Leave the images behind and copy every record exactly.

### MATERIAL SHOWN
......

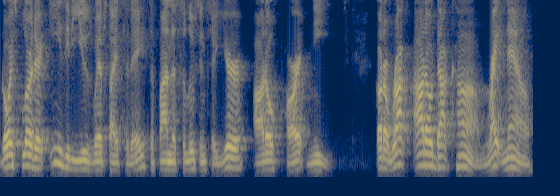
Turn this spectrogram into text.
Go explore their easy to use website today to find a solution to your auto part needs. Go to rockauto.com right now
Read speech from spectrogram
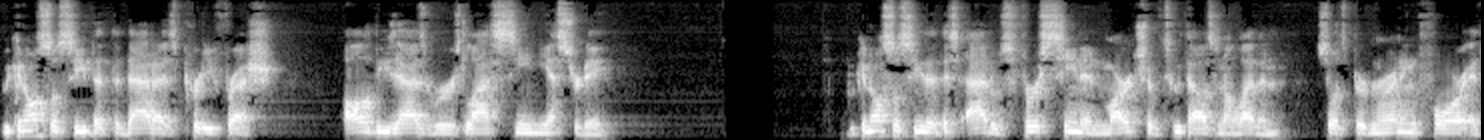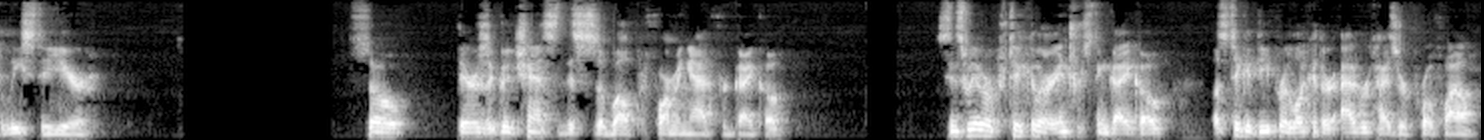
We can also see that the data is pretty fresh. All of these ads were last seen yesterday. We can also see that this ad was first seen in March of 2011, so it's been running for at least a year. So there's a good chance that this is a well-performing ad for Geico. Since we have a particular interest in Geico, let's take a deeper look at their advertiser profile.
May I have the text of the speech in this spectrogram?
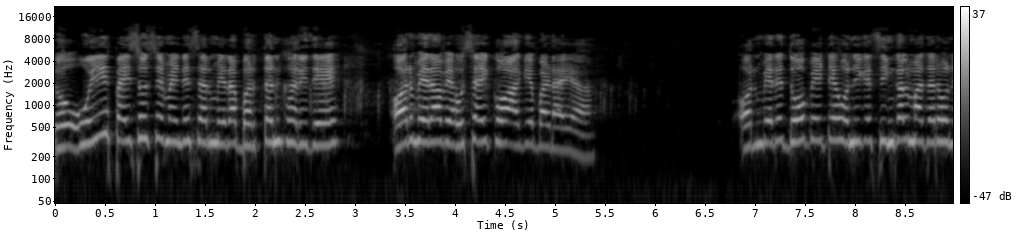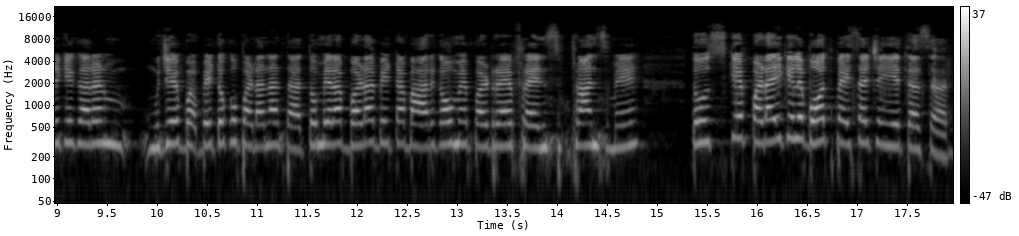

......

### TASK RESULT
Turn this spectrogram into text.
Go explore their easy to use website today to find a solution to your auto part needs. Go to rockauto.com right now
Read speech from spectrogram
We can also see that the data is pretty fresh. All of these ads were last seen yesterday. We can also see that this ad was first seen in March of 2011, so it's been running for at least a year. So there's a good chance that this is a well-performing ad for Geico. Since we have a particular interest in Geico, let's take a deeper look at their advertiser profile.
May I have the text of the speech in this spectrogram?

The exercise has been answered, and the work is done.